Decision making is the navigation system of choice for determined people and organizations. The word ‘ambitious’ is chosen intentionally.
Leaders often must wait to see the results of their decisions. Should they judge all decisions by outcomes? No.
Leaders need not wait for the results to measure their decision-making effectiveness. Instead, they ought to examine the process that they employ to make critical choices. By appraising the decision process in real time, as they make choices, they raise the odds of making sound choices.
Think about a decision that you and your team are trying to make. Do you considered multiple alternatives? Do you surface and test your assumptions carefully? Do rebellious views appear during your deliberations, and do you give those ideas proper consideration? Are you fostering high commitment and shared understanding among those who will implement the decision? A quality decision-making process tends to enhance the probability of achieving positive outcomes.
Good process does not simply mean sound analytics (the best use of the latest strategy framework or quantitative financial evaluation technique). Good process entails the astute management of the social, political, and emotional aspects of decision-making as well. An effective leader does not just produce positive results by pondering in on the content of critical choices in a wise and thoughtful manner; he also shapes and influences how those decisions are made.
A decision made before a problem has been solved (an ‘early decision’) is likely to fail. Leaders can augment the quality of their decisions in two ways:
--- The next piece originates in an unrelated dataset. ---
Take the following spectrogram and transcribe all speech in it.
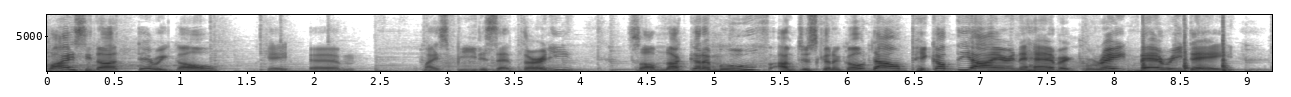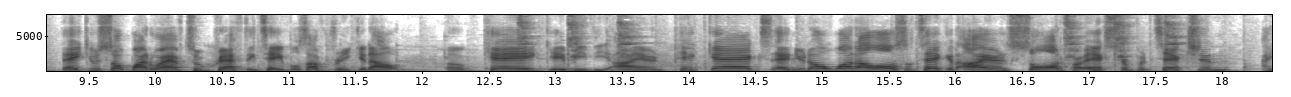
Why is he not? There we go. Okay, um, my speed is at 30. So I'm not gonna move. I'm just gonna go down, pick up the iron, and have a great merry day. Thank you so- Why do I have two crafting tables? I'm freaking out. Okay, give me the iron pickaxe. And you know what? I'll also take an iron sword for extra protection. I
- Constructive Conflict. Leaders must cultivate constructive conflict to enhance critical and divergent thinking, while building consensus so as to facilitate the opportune implementation of their choices. Managing the tension between conflict and consensus is a challenge. Consensus is not unanimity, like-mindedness, or pervasive agreement. Instead, it’s a high commitment and shared understanding among the people involved in the decision. Leaders can build buy-in and collective comprehension without appeasing everyone on their teams or making decisions by majority vote.
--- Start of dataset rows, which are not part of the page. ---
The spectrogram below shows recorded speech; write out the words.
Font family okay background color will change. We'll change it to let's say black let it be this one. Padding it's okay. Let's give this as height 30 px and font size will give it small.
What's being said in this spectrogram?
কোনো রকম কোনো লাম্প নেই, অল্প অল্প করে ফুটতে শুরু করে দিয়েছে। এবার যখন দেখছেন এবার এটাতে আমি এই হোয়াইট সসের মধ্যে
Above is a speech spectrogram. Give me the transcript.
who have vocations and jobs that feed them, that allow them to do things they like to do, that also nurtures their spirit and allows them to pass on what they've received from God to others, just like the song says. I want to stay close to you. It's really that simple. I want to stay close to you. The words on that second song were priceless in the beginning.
- Decide How to Decide. Assess who should be involved in the deliberations, what interpersonal climate you want to foster, how individuals should communicate with one another, and the extent and type of control that the leader will exert. Leaders have several levers that they can employ to design more effective decision-making processes and to shape how they unfold over time. Leaders should be directive when it comes to influencing the way in which decisions are made in their groups without trying to dominate or micromanage the discussion and evaluation. Deciding how to decide enhances the probability of managing conflict and consensus effectively.
Leaders must strive for a balance of assertiveness and restraint. The question is not whether they should be vigorous and directive as they make strategic choices, but how they ought to wield their influence.
To make the most of the expertise and ideas that other members possess, leaders need to refrain from pronouncing their solution to a problem, before giving others a chance to offer their perspectives. They must acknowledge that they do not have all the answers, and that their initial insight may be incorrect. Their behavior, principally at the outset of a decision process, can encourage others to act deferentially. Even the best choices mean little if interdependent units won’t cooperate to execute the decision.
By exercising restraint, leaders recognize that their knowledge in a particular domain is often imprecise and incomplete. Undemonstrative leaders constantly search and explore for new knowledge, rather than seek the data and opinions that confirm their opinions.
Reflect on past choices and scrutinize how you make decisions. Experiment to enhance your odds of making sound choices, and solicit others who will devotedly execute your plans.
Decision planning can be significantly enhanced by using a team, and in companies and organizations there is no choice.